The CRDA did not prepare a resolution or formally receive board approval, nor did the Executive Director certify that circumstances warranted application of the exception. The Executive Director simply sent an email to authorize emergency work in an amount not to exceed $3,052,500, including a 25% contingency.

Per EO 37, the emergency contract must be limited to purchasing those services or products necessary to mitigate the emergency situation. The as-needed contractor was authorized to complete the replacement of all West Hall roof areas, as identified in the June 2016 RFP, which appears more than necessary to mitigate an emergency.
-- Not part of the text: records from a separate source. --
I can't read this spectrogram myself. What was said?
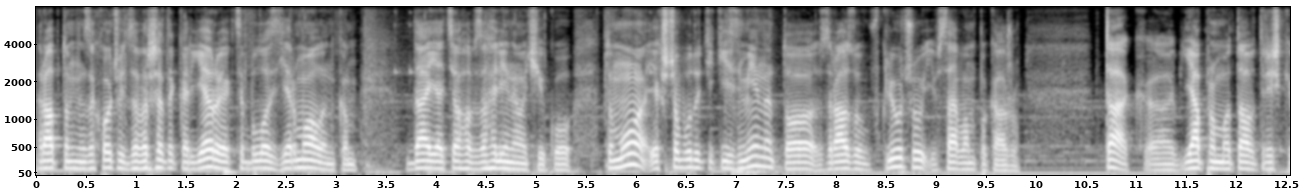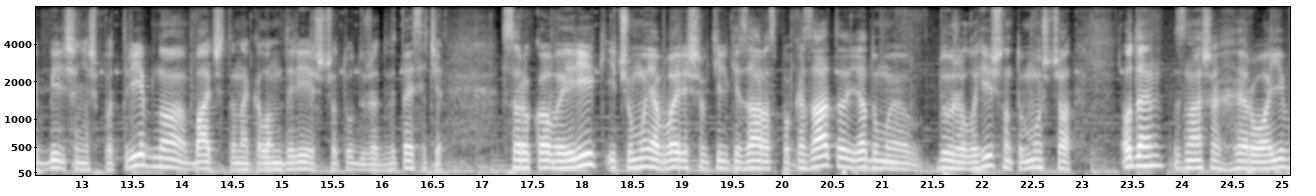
раптом не захочуть завершити кар'єру, як це було з Єрмоленком. Да, я цього взагалі не очікував. Тому, якщо будуть якісь зміни, то зразу включу і все вам покажу. Так, е, я промотав трішки більше, ніж потрібно. Бачите на календарі, що тут вже 2040 рік. І чому я вирішив тільки зараз показати, я думаю, дуже логічно, тому що один з наших героїв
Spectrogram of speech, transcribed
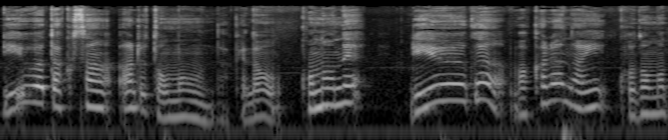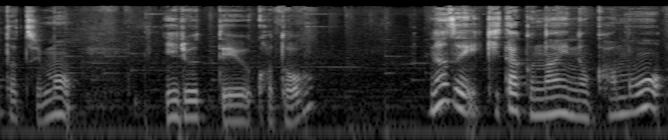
理由はたくさんあると思うんだけどこのね理由がわからない子どもたちもいるっていうことなぜ行きたくないのかも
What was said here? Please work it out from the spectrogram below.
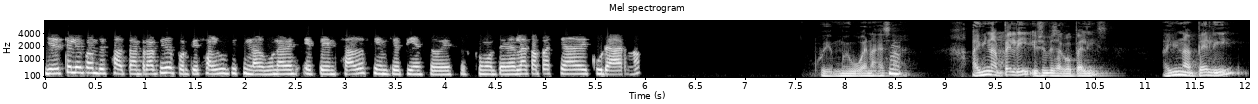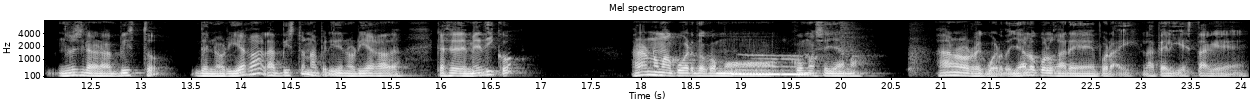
Yo te lo he contestado tan rápido porque es algo que si alguna vez he pensado, siempre pienso eso. Es como tener la capacidad de curar, ¿no? Uy, muy buena esa. Hay una peli, yo siempre saco pelis. Hay una peli, no sé si la habrás visto, de Noriega. ¿La has visto? Una peli de Noriega que hace de médico. Ahora no me acuerdo cómo, cómo se llama. Ah, no lo recuerdo, ya lo colgaré por ahí, la peli esta que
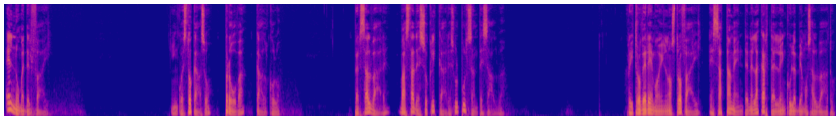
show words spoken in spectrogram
e il nome del file in questo caso prova calcolo. Per salvare basta adesso cliccare sul pulsante salva. Ritroveremo il nostro file esattamente nella cartella in cui l'abbiamo salvato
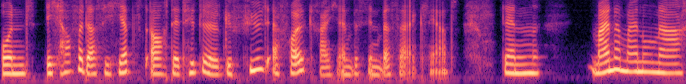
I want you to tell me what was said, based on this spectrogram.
Und ich hoffe, dass sich jetzt auch der Titel gefühlt erfolgreich ein bisschen besser erklärt. Denn meiner Meinung nach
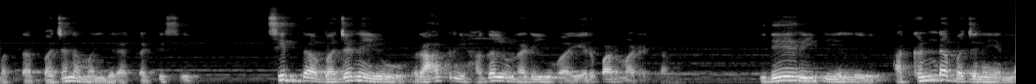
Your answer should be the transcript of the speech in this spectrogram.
ಮತ್ತು ಭಜನ ಮಂದಿರ ಕಟ್ಟಿಸಿ ಸಿದ್ಧ ಭಜನೆಯು ರಾತ್ರಿ ಹಗಲು ನಡೆಯುವ ಏರ್ಪಾಡು ಮಾಡಿರ್ತಾನೆ. ಇದೇ ರೀತಿಯಲ್ಲಿ ಅಖಂಡ ಭಜನೆಯನ್ನ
The lowest base bid submitted and rejected in 2016 for these West Hall roof areas was $1,381,500. The authority ultimately paid the $2,350,000 base bid plus a contingency for this project; $968,500 more than the lowest base bid.

August 2017 – RFP for remaining East Hall Roof Areas

By the summer of 2017, repair and replacement of all of West Hall and a portion of East Hall roof areas had been procured through some form of an emergency process. In August 2017, the CRDA issued an RFP to repair and replace the remaining roof areas of the East Hall, as outlined in the June 2016 RFP, along with the addition of gutter work. The only bid submitted was from the as-needed contract vendor that was granted all work on the Boardwalk Hall roofs, mostly through non-competitive processes.

The CRDA management could have authorized a re-bid prior to opening the one bid, to ensure a competitive process, but chose not to do so and instead awarded a base contract for $1.8 million plus a contingency. The architect’s recommendation stated that the bid was within the expected range for said work, however the authority could not provide support of any such range dated prior to the bid opening. This base contract, in addition to the November 2016 East Hall roof emergency base contract, totaled approximately $3.2 million and exceeded the lowest bid that was submitted and rejected in the 2016 East Hall RFP by approximately $1.1 million.

At the conclusion of all Boardwalk Hall roof repair and replacement projects, the vendor with the highest base bid of $5.4 million in the 2016 competitive process received base contracts totaling $5.53 million plus contingencies. Upon completion of all work, we estimate the authority will expend approximately $2.1 million more than if the board had awarded the projects to the contractor with the lowest base bid of $3.46 million in 2016.


We recommend the authority ensure compliance with its own procurement guidelines and EO 37. The authority should follow its maintenance plan to minimize emergency situations. When applying emergency procurement procedures, the authority should limit the purchase to those services or products necessary to mitigate the emergency and ensure proper application and approval of the exception to competitive procurement. The authority should consider a rebid when there is only one response to an RFP. Finally, the deficiencies identified in the procurement of the Boardwalk Hall roof projects should be examined and the appropriate controls implemented to ensure a proper procurement process and commitment to efficient fiscal management and transparency.